▶ Description of the task
Return exactly the lines from the one containing "Whatever is said" through the end of the material below, and leave the images out.
((
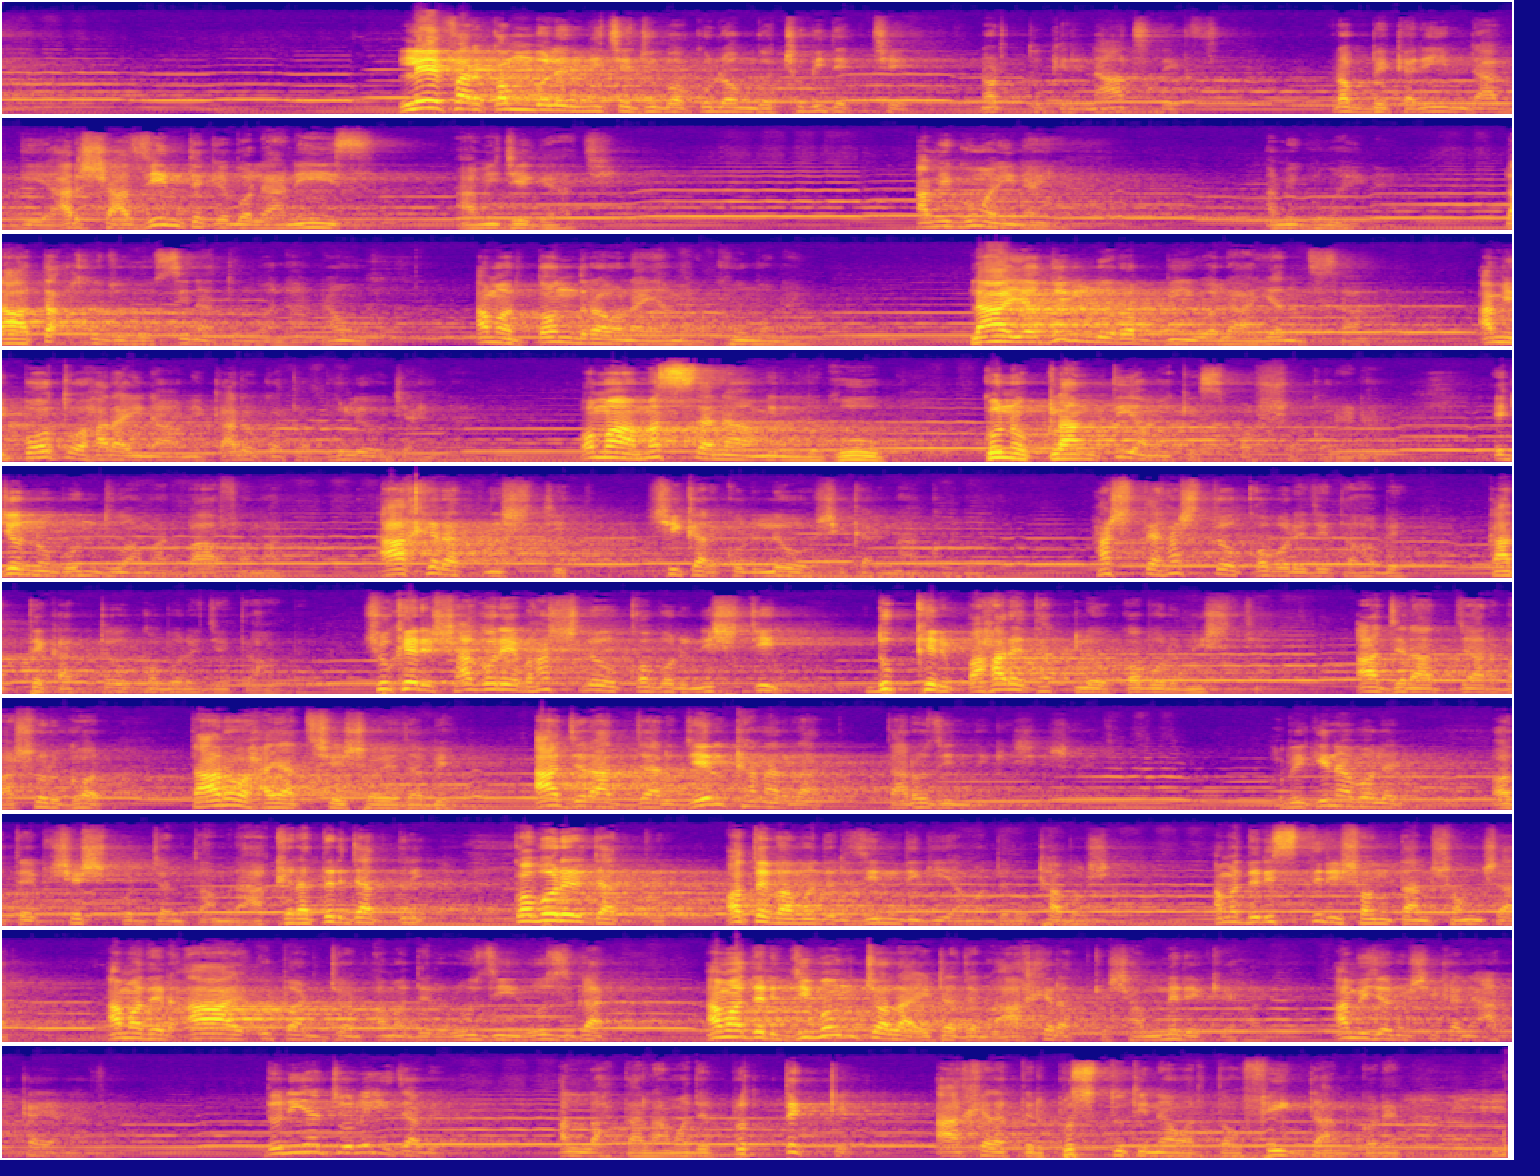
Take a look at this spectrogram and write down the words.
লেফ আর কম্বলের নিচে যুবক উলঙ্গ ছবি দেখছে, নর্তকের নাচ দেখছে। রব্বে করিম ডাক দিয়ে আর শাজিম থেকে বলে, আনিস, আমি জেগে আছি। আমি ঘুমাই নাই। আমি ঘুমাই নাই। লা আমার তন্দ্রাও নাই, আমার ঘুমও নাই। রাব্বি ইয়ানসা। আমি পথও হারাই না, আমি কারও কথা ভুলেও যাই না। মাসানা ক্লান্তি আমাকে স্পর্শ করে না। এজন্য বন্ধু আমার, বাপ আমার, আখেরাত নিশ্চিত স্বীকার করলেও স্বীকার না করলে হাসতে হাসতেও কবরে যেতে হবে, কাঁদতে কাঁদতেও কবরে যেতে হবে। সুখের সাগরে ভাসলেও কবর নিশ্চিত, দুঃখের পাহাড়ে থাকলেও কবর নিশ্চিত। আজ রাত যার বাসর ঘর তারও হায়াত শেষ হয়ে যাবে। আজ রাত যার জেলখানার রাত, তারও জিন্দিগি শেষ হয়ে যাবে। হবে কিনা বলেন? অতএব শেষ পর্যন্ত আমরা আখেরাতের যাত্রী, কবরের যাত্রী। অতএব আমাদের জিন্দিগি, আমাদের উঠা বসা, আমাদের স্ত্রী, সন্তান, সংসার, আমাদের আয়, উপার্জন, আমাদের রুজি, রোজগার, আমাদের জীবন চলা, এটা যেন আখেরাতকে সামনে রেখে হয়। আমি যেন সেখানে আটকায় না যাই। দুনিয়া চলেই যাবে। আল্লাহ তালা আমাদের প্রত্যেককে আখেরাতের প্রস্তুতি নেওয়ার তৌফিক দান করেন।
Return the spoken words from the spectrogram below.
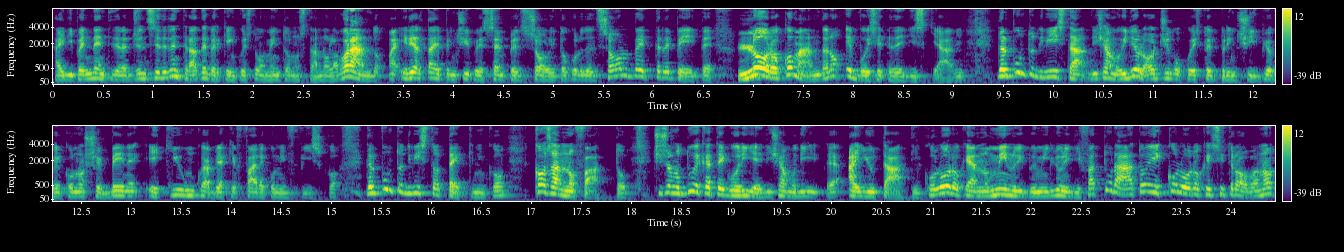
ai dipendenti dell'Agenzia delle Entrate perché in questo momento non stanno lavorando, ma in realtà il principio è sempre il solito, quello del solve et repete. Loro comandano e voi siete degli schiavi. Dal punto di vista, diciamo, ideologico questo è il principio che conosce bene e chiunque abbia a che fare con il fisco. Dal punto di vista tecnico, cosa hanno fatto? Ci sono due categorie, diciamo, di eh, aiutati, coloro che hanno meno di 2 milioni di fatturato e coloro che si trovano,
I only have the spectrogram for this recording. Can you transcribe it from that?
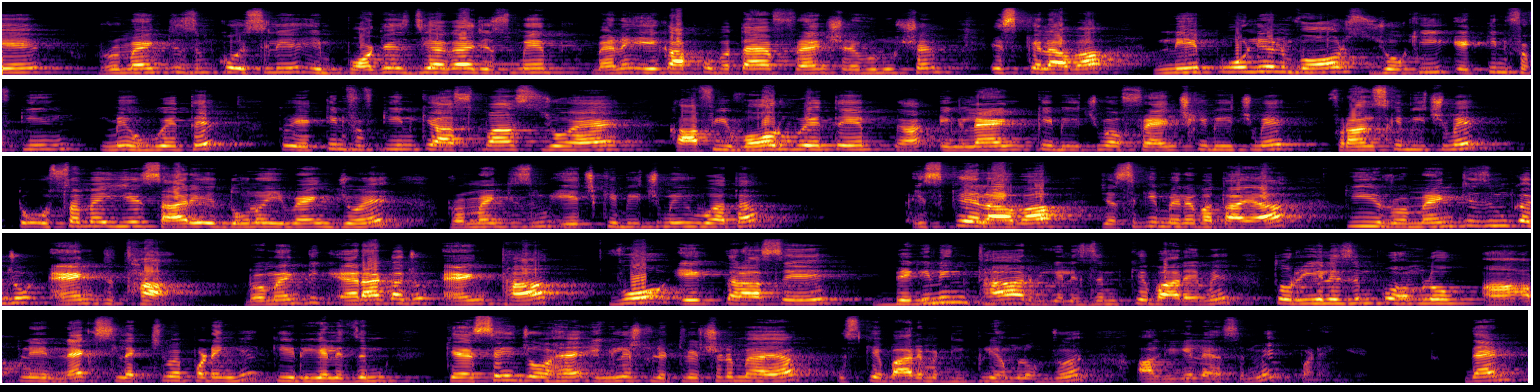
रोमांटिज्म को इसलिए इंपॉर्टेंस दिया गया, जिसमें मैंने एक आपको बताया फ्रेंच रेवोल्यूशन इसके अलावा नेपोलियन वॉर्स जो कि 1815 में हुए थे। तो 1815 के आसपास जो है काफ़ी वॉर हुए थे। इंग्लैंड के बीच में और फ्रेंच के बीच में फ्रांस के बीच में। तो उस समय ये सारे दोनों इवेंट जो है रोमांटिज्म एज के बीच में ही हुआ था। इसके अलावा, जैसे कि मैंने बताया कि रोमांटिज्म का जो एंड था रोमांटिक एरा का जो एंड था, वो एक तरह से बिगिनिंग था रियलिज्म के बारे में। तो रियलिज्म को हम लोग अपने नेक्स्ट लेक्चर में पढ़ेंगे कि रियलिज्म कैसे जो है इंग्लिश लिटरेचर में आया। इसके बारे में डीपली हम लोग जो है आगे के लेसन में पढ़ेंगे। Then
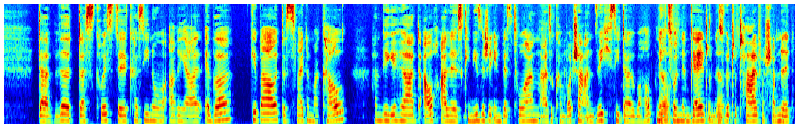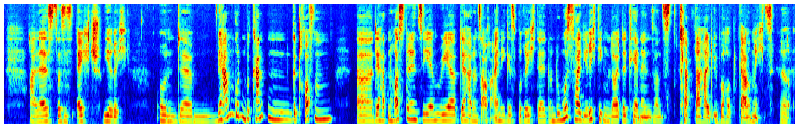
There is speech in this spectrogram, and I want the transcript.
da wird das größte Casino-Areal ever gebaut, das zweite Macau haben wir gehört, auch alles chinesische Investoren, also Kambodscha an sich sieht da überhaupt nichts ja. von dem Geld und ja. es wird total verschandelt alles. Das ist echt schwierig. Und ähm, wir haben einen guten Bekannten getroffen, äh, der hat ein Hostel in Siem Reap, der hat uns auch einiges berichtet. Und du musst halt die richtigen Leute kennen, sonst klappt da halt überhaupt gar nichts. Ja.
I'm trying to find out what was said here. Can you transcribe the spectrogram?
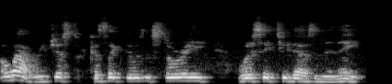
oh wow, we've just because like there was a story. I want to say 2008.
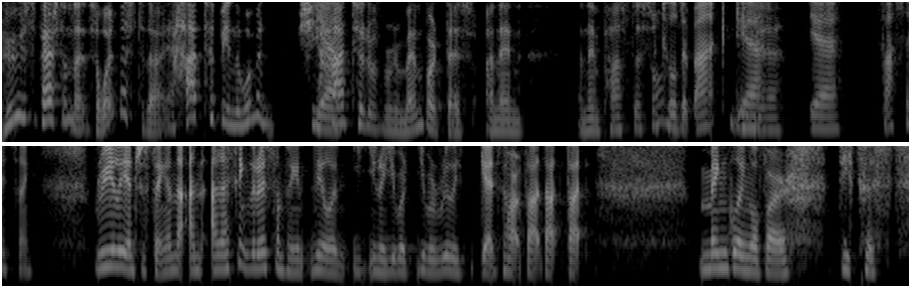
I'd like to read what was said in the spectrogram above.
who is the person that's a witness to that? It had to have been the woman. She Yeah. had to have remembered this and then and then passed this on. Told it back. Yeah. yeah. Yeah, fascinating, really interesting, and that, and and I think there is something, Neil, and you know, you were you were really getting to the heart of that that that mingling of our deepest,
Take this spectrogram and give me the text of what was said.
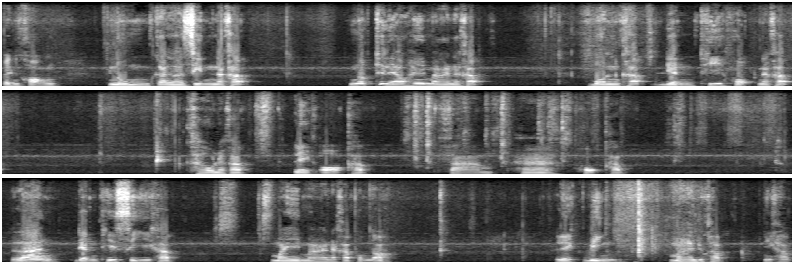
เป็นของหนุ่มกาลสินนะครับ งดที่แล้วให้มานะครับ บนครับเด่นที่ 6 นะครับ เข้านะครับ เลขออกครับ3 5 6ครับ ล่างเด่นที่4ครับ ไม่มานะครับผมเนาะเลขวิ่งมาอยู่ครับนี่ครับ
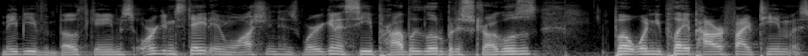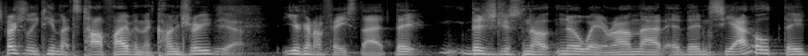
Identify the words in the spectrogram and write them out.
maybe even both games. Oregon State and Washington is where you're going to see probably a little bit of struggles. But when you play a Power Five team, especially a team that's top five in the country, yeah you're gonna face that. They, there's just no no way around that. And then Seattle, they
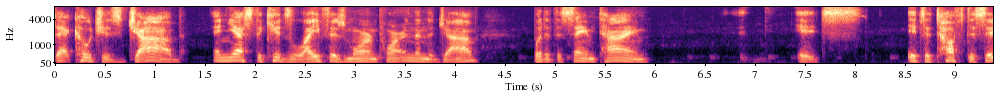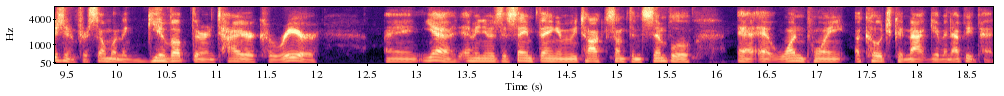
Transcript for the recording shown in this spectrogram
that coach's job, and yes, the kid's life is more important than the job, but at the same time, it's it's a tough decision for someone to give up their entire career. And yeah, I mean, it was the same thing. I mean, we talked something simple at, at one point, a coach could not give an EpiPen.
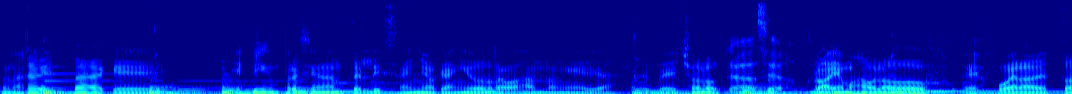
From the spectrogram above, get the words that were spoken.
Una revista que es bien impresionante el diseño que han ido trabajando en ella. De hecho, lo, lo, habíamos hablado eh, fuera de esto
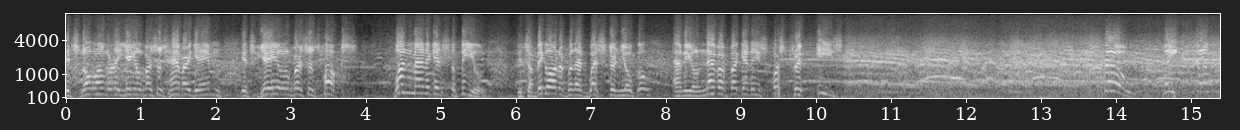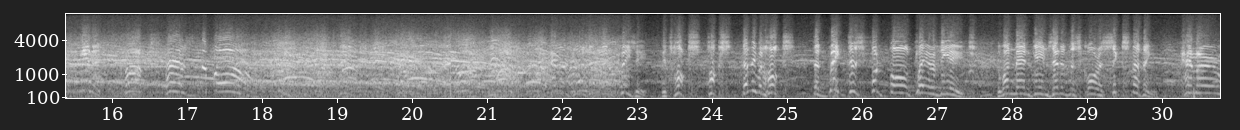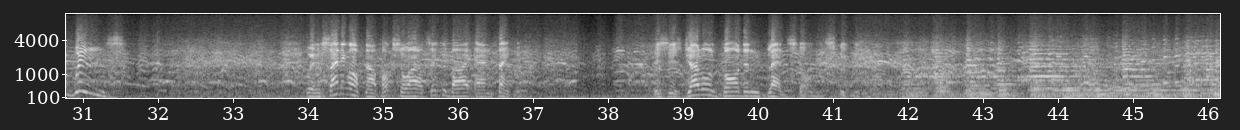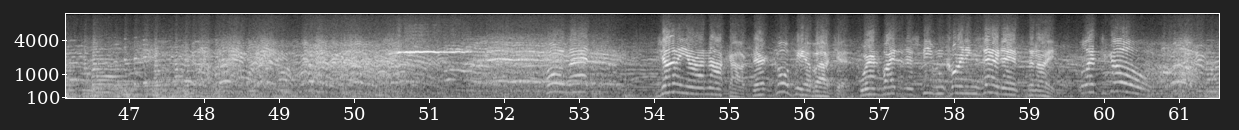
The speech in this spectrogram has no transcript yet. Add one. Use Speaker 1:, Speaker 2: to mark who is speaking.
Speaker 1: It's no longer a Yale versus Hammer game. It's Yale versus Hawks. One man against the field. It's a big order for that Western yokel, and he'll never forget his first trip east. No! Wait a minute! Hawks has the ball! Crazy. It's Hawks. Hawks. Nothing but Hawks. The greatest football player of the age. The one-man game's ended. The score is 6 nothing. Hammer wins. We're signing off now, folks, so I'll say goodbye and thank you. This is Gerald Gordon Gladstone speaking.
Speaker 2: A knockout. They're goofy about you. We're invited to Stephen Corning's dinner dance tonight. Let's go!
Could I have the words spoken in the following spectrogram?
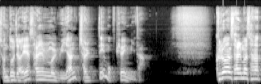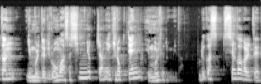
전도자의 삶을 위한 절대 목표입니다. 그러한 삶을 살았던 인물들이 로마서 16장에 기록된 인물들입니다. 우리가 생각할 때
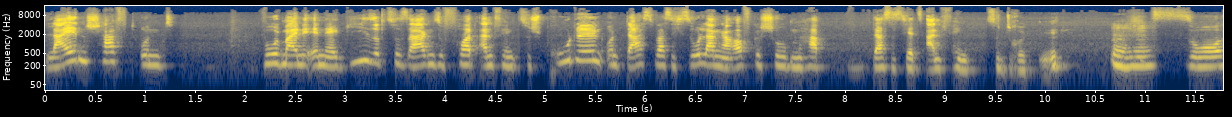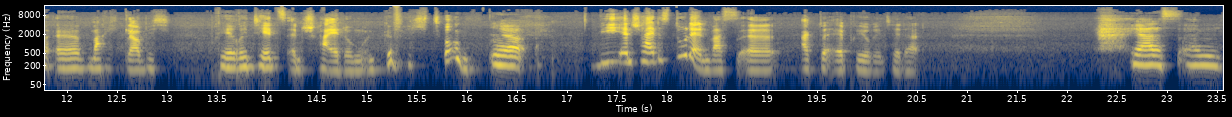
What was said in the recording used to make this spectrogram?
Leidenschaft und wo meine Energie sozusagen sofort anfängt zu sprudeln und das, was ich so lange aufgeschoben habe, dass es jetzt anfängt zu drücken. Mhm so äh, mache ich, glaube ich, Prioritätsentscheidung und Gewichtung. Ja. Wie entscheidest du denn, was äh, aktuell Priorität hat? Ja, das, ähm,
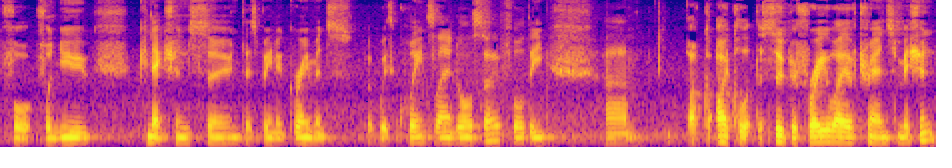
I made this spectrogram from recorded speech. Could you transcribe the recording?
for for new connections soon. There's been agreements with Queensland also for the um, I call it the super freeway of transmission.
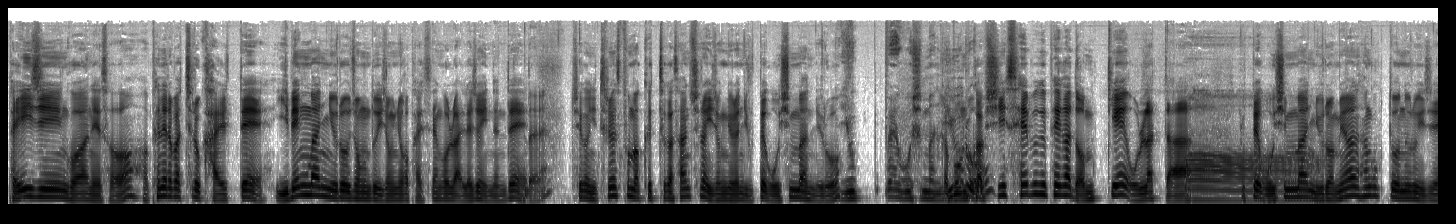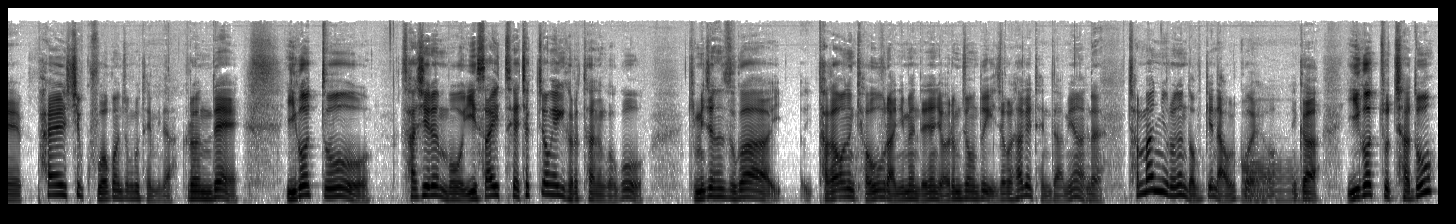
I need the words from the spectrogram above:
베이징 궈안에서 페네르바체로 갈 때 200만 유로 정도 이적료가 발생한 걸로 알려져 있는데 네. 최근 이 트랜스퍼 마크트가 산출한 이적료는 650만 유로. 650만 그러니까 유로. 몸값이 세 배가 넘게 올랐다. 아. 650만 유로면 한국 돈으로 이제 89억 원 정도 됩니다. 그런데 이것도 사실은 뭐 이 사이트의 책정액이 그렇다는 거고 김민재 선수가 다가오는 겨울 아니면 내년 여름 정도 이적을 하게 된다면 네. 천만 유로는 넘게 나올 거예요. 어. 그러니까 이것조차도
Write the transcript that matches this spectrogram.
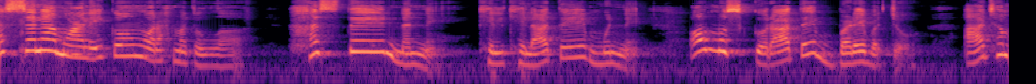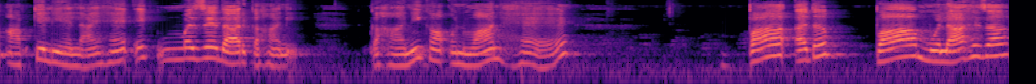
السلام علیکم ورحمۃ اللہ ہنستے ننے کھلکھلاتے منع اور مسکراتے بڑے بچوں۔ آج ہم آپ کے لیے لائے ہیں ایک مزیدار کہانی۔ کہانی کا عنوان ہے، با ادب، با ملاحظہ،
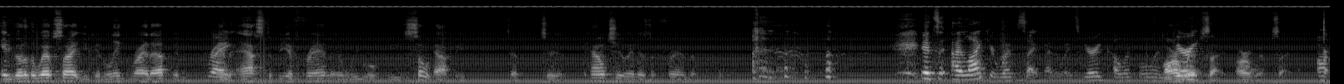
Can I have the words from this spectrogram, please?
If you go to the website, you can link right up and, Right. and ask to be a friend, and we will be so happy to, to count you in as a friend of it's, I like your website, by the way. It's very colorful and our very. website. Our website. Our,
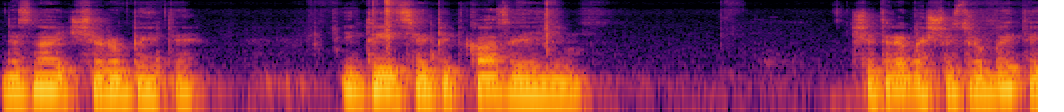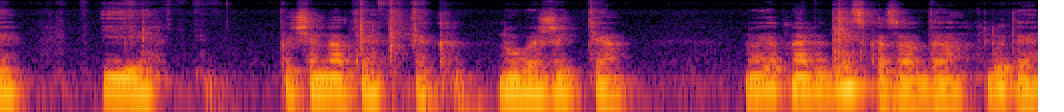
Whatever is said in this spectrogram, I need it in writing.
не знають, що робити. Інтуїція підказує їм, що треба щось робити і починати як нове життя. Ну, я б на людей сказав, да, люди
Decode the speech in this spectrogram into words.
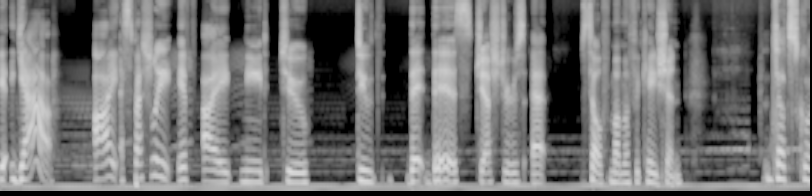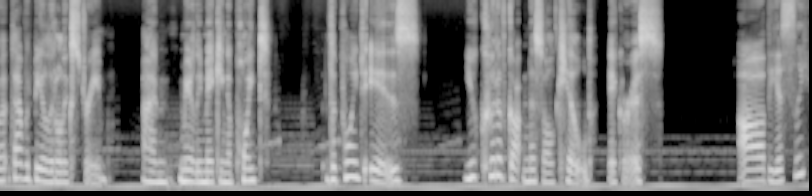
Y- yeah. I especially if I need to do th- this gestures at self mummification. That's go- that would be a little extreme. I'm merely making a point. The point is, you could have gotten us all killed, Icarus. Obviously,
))
▶ Task answer
Whatever is said in this spectrogram, I need it in writing.
не знають, що робити. Інтуїція підказує їм, що треба щось робити і починати як нове життя. Ну, я б на людей сказав, да, люди
Decode the speech in this spectrogram into words.
Y- yeah. I especially if I need to do th- this gestures at self mummification. That's go- that would be a little extreme. I'm merely making a point. The point is, you could have gotten us all killed, Icarus. Obviously,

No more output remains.